TABLE 14
Li-occl. layerSiSnAlLiAlLiSiLiSnSiOxSnOx
Sample 1588%86%84%88%85%89%80%84%
Comp. Ex. 678%77%76%76%76%78%72%72%

[0138] As understood from Table 14, fifteenth samples of the anode improved current-storage capacity by about 12% over the sixth comparative examples, as measured after 300 cycles.

[0139] FIG. 20 shows another modification of the anode according to the second embodiment. Sixteenth samples were manufactured according to the another modification, wherein the collector 21 was made of 12-μm-thick copper foil, and the active material film included a 90-μm-thick graphite layer including graphite particles 24 and a 5-μm-thick lithium-occluding material layer including lithium-occluding particles 25 made of Si, Sn, Al, SiOx or SnOx (0<x≦2) and formed on the graphite layer. The graphite had an average grain size of 30 μm, The lithium-occluding material had an average grain size of 2 μm. A 10-nm-thick DLC film 23 was deposited on the graphite particles and the lithium-occluding material particles by sputtering. Secondary batteries having the fifteenth samples of the anode were subjected to similar cycle tests, which were compared to those of the eighth comparative examples. The results are shown in Table 15. 15

TABLE 15
Li-occl. layerSiSnAlSiOxSnOx
Sample 1589%88%87%85%84%
Comp. Ex. 878%78%75%76%74%

[0140] As understood from Table 15, sixteenth samples of the anode improved current-storage capacity by about 12% over the eighth comparative examples, as measured after 300 cycles.

[0141] As described above, the DLC film or the amorphous carbon film covering the surface of the active material for the anode suppresses the growth of dendrite and degradation of the anode, thereby improving cycle lifetime of the secondary battery including the anode.

[0142] The DLC film or the amorphous carbon film has a high degree of hardness and strong bonds between molecules, thereby having a higher resistance against decomposition or damage caused by the volume expansion and/or shrinkage due to the charge and discharge cycle of the secondary battery.

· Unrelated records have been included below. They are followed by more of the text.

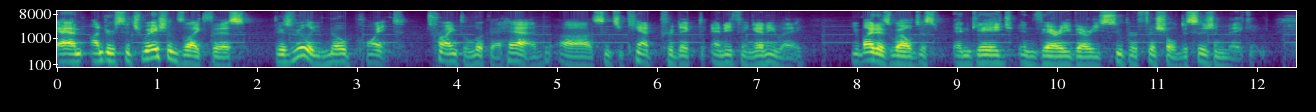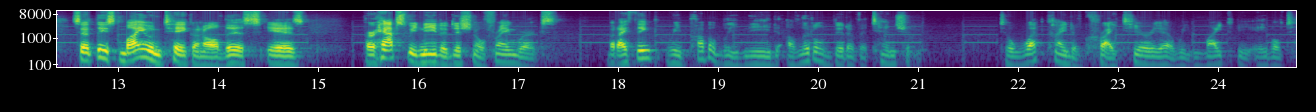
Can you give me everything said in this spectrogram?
And under situations like this, there's really no point trying to look ahead uh, since you can't predict anything anyway. You might as well just engage in very, very superficial decision making. So at least my own take on all this is perhaps we need additional frameworks, but I think we probably need a little bit of attention to what kind of criteria we might be able to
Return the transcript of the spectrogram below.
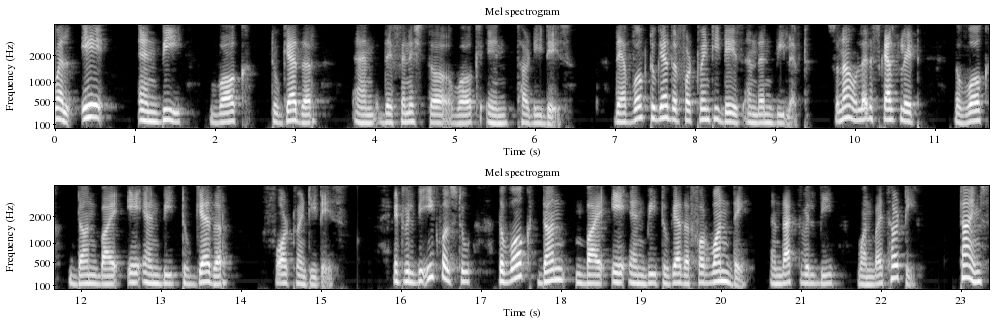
Well, A and B work together and they finish the work in 30 days. They have worked together for 20 days and then B left. So now let us calculate the work done by A and B together for 20 days. It will be equals to the work done by A and B together for one day and that will be 1 by 30 times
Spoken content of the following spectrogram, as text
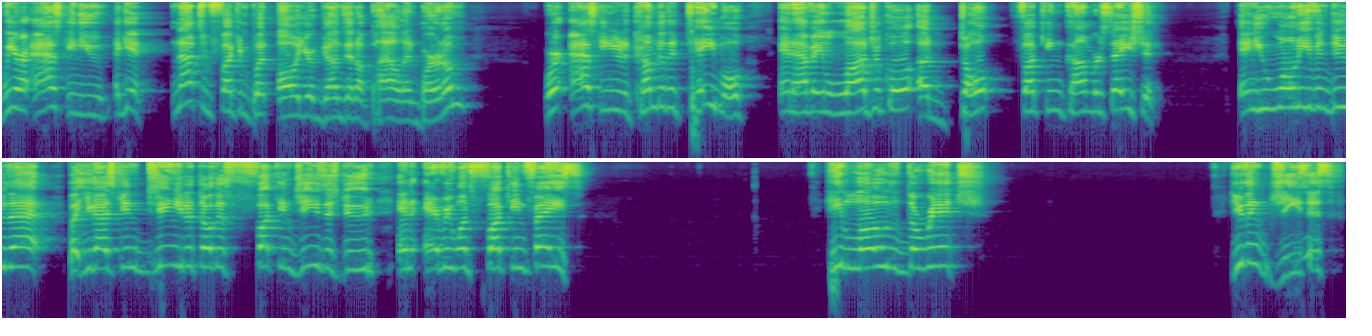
We are asking you, again, not to fucking put all your guns in a pile and burn them. We're asking you to come to the table and have a logical adult fucking conversation. And you won't even do that But you guys continue to throw this fucking Jesus dude in everyone's fucking face. He loathed the rich. Do you think Jesus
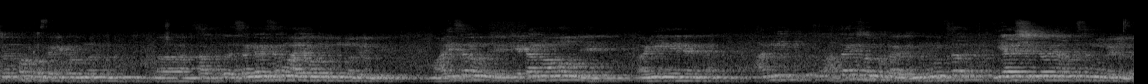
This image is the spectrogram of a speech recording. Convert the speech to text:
स्वयंपाक वगैरे करून अं, सात- संग्रह सर माझ्याबरोबर रूममध्ये होते माळी सर होते केटान मामा होते आणि आम्ही हाताने स्वयंपाक करायचो म्हणजे मग सर या शेतावर आपण समजून गेलो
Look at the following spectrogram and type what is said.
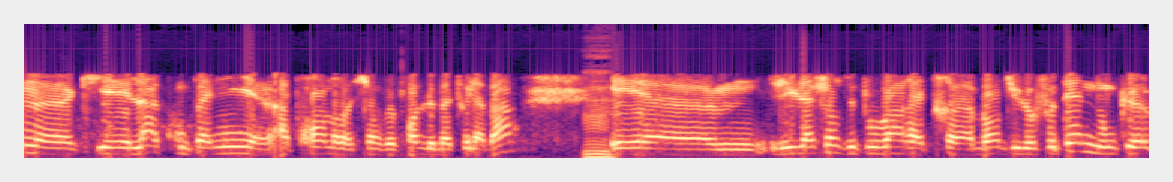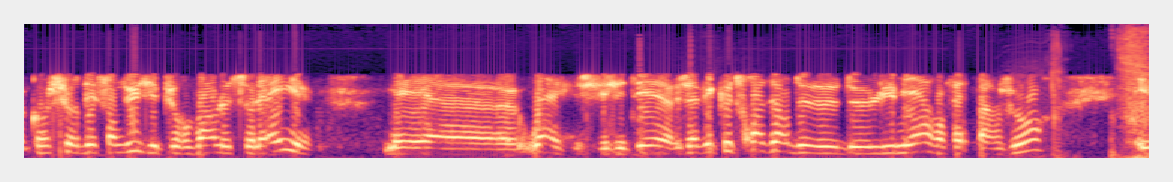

[0143] Since the above embodiments are described only for examples, the present invention is not limited to the above embodiments and various modifications or alterations can be easily made therefrom by those skilled in the art without departing from the scope of the present invention.